While a battle rages over a mosque in Manhattan, heated confrontations have broken out in communities across the US where mosques are proposed for far less hallowed locations.
In Murfreesboro, Tennessee, Republican candidates have denounced plans for a large Muslim centre proposed near a subdivision, and hundreds of protesters have turned out for a march and a county meeting.
In Sheboygan, Wisconsin, a few Christian ministers led a fight against a Muslim group that sought permission to open a mosque in a former store bought by a Muslim doctor.
At one time, neighbours who did not want mosques in their backyards said their concerns were over traffic, parking and noise — the reasons they might object to a church or a synagogue. But now the gloves are off.
In all the recent conflicts, opponents have said their problem is Islam itself. They quote passages from the Koran and argue that even the most Americanised Muslim secretly wants to replace the Constitution with Islamic Shariah law.
These skirmishes make clear that there is now widespread debate whether the best way to uphold America’s democratic values is to allow Muslims the same religious freedom enjoyed by other Americans, or to pull away the welcome mat from a faith seen as a singular threat.
A city panel ruled on August 3 that a 152-year-old building was not a historical site and could be demolished for the construction of a mosque near Ground Zero in Manhattan. The move cleared a hurdle to build a mosque near the site of the New York towers destroyed in the September 11, 2001, terror attacks.
“What’s different is the heat, the volume, the level of hostility,” said Ihsan Bagby, associate professor of Islamic studies at the University of Kentucky. “It’s one thing to oppose a mosque because traffic might increase, but it’s different when you say these mosques are going to be nurturing terrorist bombers, that Islam is invading...”
Feeding the resistance is a growing cottage industry of authors and bloggers — some of them former Muslims — who are invited to speak at rallies, sell their books and testify in churches. Their message is that Islam is inherently violent and incompatible with America.

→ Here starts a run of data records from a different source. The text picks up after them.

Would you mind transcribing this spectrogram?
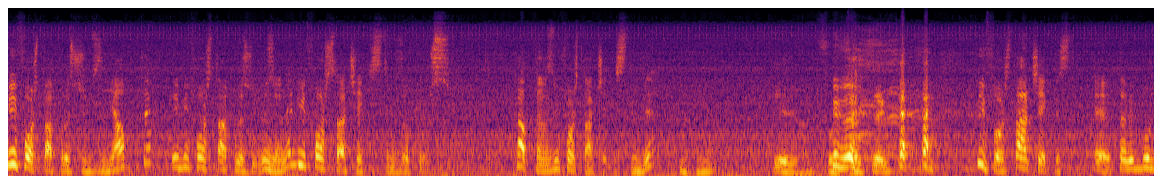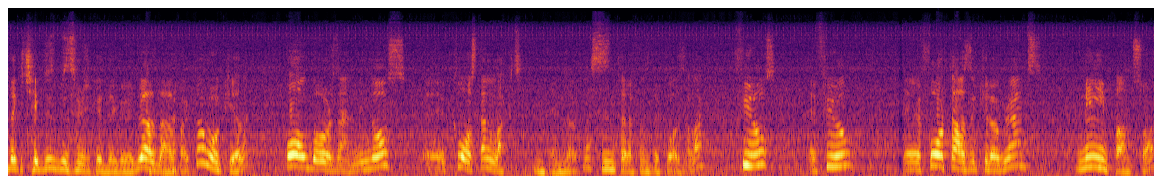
Before start prosedürümüzü yaptık ve before start prosedürü üzerine before start checklistimizi okuyoruz. Kaptanımız before start checklist dedi. Diyelim. Bir- abi. Before start checklist. Evet tabi buradaki checklist bizim şirkete göre biraz daha farklı ama okuyalım. All doors and windows e, closed and locked. Sizin tarafınızda closed and locked. Fuels, e, fuel e, 4000 kilograms, main pumps on.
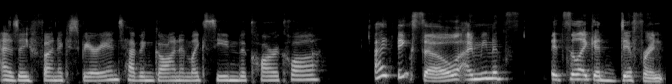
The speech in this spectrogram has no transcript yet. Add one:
as a fun experience, having gone and like seen the car claw? I think so. I mean, it's it's like a different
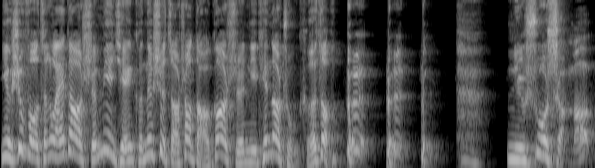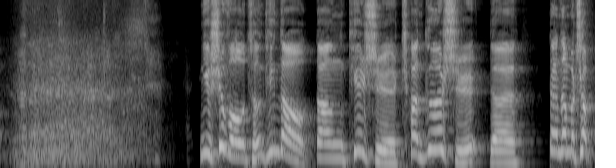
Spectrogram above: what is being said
你是否曾来到神面前？可能是早上祷告时，你听到主咳嗽。你说什么？你是否曾听到当天使唱歌时的？当他们唱。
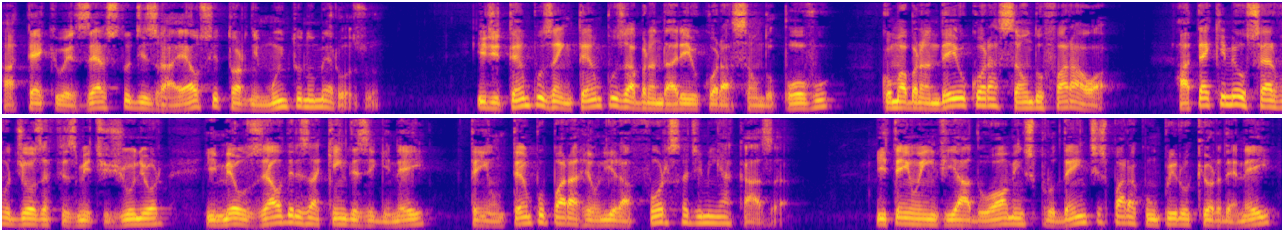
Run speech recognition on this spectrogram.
até que o exército de Israel se torne muito numeroso. E de tempos em tempos abrandarei o coração do povo, como abrandei o coração do Faraó, até que meu servo Joseph Smith Jr. e meus elders a quem designei tenham tempo para reunir a força de minha casa. E tenham enviado homens prudentes para cumprir o que ordenei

But they have not gone unanswered. In each community, interfaith groups led by Protestant ministers, Catholic priests, rabbis and clergy members of other faiths have defended the mosques. nyt